About this task: Could you reproduce, word for word, everything below from the line containing "Can you write" down to the line containing "Can you transcribe", with both of those lines included and no others?

Input:
______
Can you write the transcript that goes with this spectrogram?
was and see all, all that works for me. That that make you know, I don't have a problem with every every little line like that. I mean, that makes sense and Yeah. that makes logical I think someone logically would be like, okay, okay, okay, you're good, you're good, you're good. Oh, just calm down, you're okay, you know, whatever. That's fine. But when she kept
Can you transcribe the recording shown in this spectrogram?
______
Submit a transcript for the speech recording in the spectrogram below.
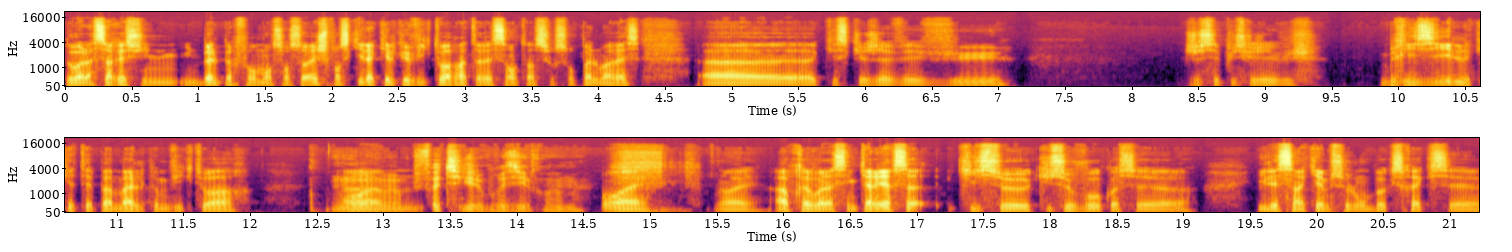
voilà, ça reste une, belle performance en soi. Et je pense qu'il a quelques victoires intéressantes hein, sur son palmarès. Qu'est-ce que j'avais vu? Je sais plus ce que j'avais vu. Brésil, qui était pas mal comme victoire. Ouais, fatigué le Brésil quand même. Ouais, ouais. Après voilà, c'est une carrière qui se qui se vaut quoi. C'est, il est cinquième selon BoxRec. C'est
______
Answer space:
Can you write the transcript that goes with this spectrogram?
was and see all, all that works for me. That that make you know, I don't have a problem with every every little line like that. I mean, that makes sense and Yeah. that makes logical I think someone logically would be like, okay, okay, okay, you're good, you're good, you're good. Oh, just calm down, you're okay, you know, whatever. That's fine. But when she kept
Can you transcribe the recording shown in this spectrogram?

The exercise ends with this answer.